[Data excerpts]
+ + + +

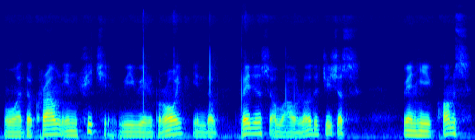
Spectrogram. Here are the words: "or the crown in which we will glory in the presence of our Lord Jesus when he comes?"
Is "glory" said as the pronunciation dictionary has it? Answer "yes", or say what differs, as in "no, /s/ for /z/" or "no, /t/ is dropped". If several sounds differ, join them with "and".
no, /ɹ/ is dropped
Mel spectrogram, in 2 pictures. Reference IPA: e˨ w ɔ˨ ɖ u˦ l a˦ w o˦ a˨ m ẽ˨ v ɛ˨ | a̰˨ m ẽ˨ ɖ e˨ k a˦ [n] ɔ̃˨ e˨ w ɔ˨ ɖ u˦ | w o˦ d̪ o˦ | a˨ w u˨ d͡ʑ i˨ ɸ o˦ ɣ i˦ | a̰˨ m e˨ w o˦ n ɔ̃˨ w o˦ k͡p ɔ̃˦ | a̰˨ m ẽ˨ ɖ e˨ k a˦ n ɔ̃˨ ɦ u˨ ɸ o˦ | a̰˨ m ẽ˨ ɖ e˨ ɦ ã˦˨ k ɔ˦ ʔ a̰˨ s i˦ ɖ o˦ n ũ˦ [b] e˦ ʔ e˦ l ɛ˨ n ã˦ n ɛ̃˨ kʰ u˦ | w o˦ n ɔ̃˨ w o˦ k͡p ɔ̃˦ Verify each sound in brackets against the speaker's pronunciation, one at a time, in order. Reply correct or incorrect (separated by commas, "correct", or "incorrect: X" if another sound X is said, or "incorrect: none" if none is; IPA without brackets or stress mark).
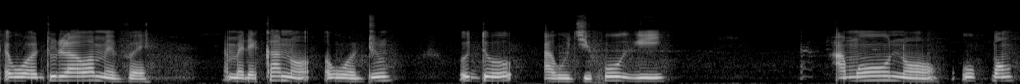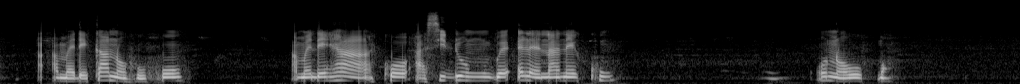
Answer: correct, correct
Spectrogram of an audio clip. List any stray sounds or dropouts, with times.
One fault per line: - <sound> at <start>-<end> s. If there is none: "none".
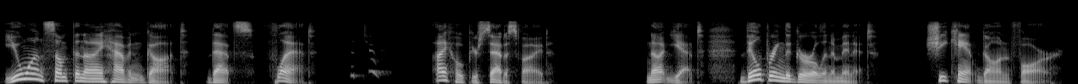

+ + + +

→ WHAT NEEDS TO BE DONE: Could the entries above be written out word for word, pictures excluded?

→ OUTPUT OF THE TASK:
Spectrogram. Here are the words: "or the crown in which we will glory in the presence of our Lord Jesus when he comes?"
Is "glory" said as the pronunciation dictionary has it? Answer "yes", or say what differs, as in "no, /s/ for /z/" or "no, /t/ is dropped". If several sounds differ, join them with "and".
no, /ɹ/ is dropped
Mel spectrogram, in 2 pictures. Reference IPA: e˨ w ɔ˨ ɖ u˦ l a˦ w o˦ a˨ m ẽ˨ v ɛ˨ | a̰˨ m ẽ˨ ɖ e˨ k a˦ [n] ɔ̃˨ e˨ w ɔ˨ ɖ u˦ | w o˦ d̪ o˦ | a˨ w u˨ d͡ʑ i˨ ɸ o˦ ɣ i˦ | a̰˨ m e˨ w o˦ n ɔ̃˨ w o˦ k͡p ɔ̃˦ | a̰˨ m ẽ˨ ɖ e˨ k a˦ n ɔ̃˨ ɦ u˨ ɸ o˦ | a̰˨ m ẽ˨ ɖ e˨ ɦ ã˦˨ k ɔ˦ ʔ a̰˨ s i˦ ɖ o˦ n ũ˦ [b] e˦ ʔ e˦ l ɛ˨ n ã˦ n ɛ̃˨ kʰ u˦ | w o˦ n ɔ̃˨ w o˦ k͡p ɔ̃˦ Verify each sound in brackets against the speaker's pronunciation, one at a time, in order. Reply correct or incorrect (separated by commas, "correct", or "incorrect: X" if another sound X is said, or "incorrect: none" if none is; IPA without brackets or stress mark).
Answer: correct, correct
Spectrogram of an audio clip. List any stray sounds or dropouts, with times.
One fault per line: - <sound> at <start>-<end> s. If there is none: "none".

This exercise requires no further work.